As regards the Palestinians, supporters of R2P should ask themselves:
1. Why is the responsibility to protect not invoked to protect the men, women and children of Gaza?
2. Should the Palestinian resistance, which is comprised of grassroots groups that genuinely act to protect themselves and their families from ethnic cleansing, human rights abuses and violations of humanitarian and international law, be demonized as terrorists or recognized as a legitimate resistance?
3. Should the provision of material support to these groups be criminalized in the West, or should provision of support be recognized as the genuine exercise of the responsibility to protect a vulnerable population?
1. Rory McCarthy, “Offensive has forced 90,000 to flee their homes, says rights group,” The Guardian (UK), January 13, 2009.
2. Hazem Balousha, “Tanks, rockets, death and terror: a civilian catastrophe unfolding,” The Guardian (UK), January 5, 2009.
3. Rory McCarthy, “Israeli forces close in on Gaza city,” The Guardian (UK), January 13, 2009.

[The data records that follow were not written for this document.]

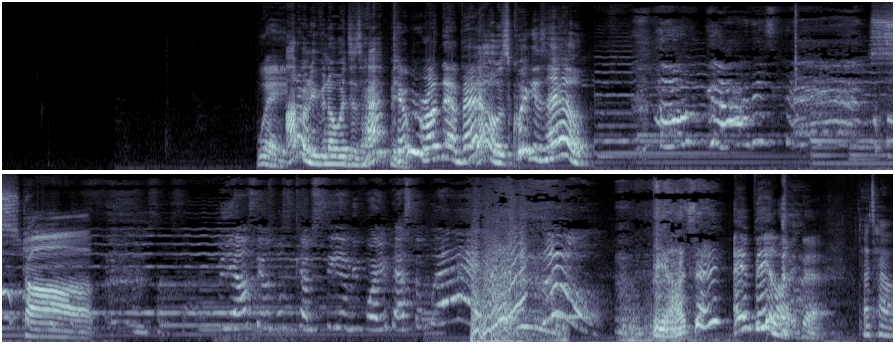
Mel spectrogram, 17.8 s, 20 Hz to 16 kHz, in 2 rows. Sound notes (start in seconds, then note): 8.4 cries; 13.6 record scratches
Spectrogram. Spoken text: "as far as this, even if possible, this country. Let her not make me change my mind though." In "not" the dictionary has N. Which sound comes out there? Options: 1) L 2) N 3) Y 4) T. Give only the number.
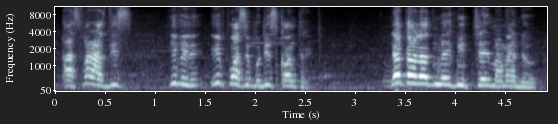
1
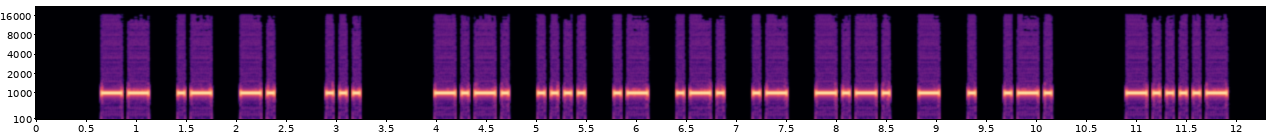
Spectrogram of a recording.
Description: Morse code, heard as a keyed tone, about 18 wpm, spaced as for 15 wpm, 1000 Hz. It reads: MAN S CHARACTER -
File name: qotdfiles / 15wpm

4. Taghreed el-Khodary, “Gaza hospital fills up, mainly with civilians,” The New York Times, January 5, 2009.
5. Rory McCarthy, “Israeli human rights groups speak out as death toll passes 1,000,” The Guardian (UK), January 15, 2009.
6. Hazem Balousha, “Tanks, rockets, death and terror: a civilian catastrophe unfolding,” The Guardian (UK), January 5, 2009; Rory McCarty and Peter Walker, “Israel hits UN refugee agency in Gaza,” The Guardian (UK), January 15, 2009.
7. Rory McCarthy, “UN human rights chief accuses Israel of war crimes,” The Guardian, January 10, 2009.
8. Peter Beaumonth, “Does the world have the appetite to prosecute Israel for war crimes in Gaza?” The Guardian (UK), January 10, 2009.
9. Rory McCarthy, “Hamas leader: Israel’s Gaza attacks have killed peace talks,” The Observer (UK), January 12, 2009.
10. Chris McGreal, “Demands grow for Gaza war crimes investigation,” The Guardian (UK), January 13, 2009.
12. Afua Hirsch, “Israel may face UN court ruling on legality of Gaza conflict.” The Guardian (UK), January 14, 2009.
13. Website of the Institute for Global Policy’s Responsibility to Protect, Engaging Civil Society project, R2PCS, http://www.responsibilitytoprotect.org/index.php, accessed January 14, 2009.
15. World Federalist Movement website, http://www.wfm.org/site/index.php/pages/40, access January 14, 2009.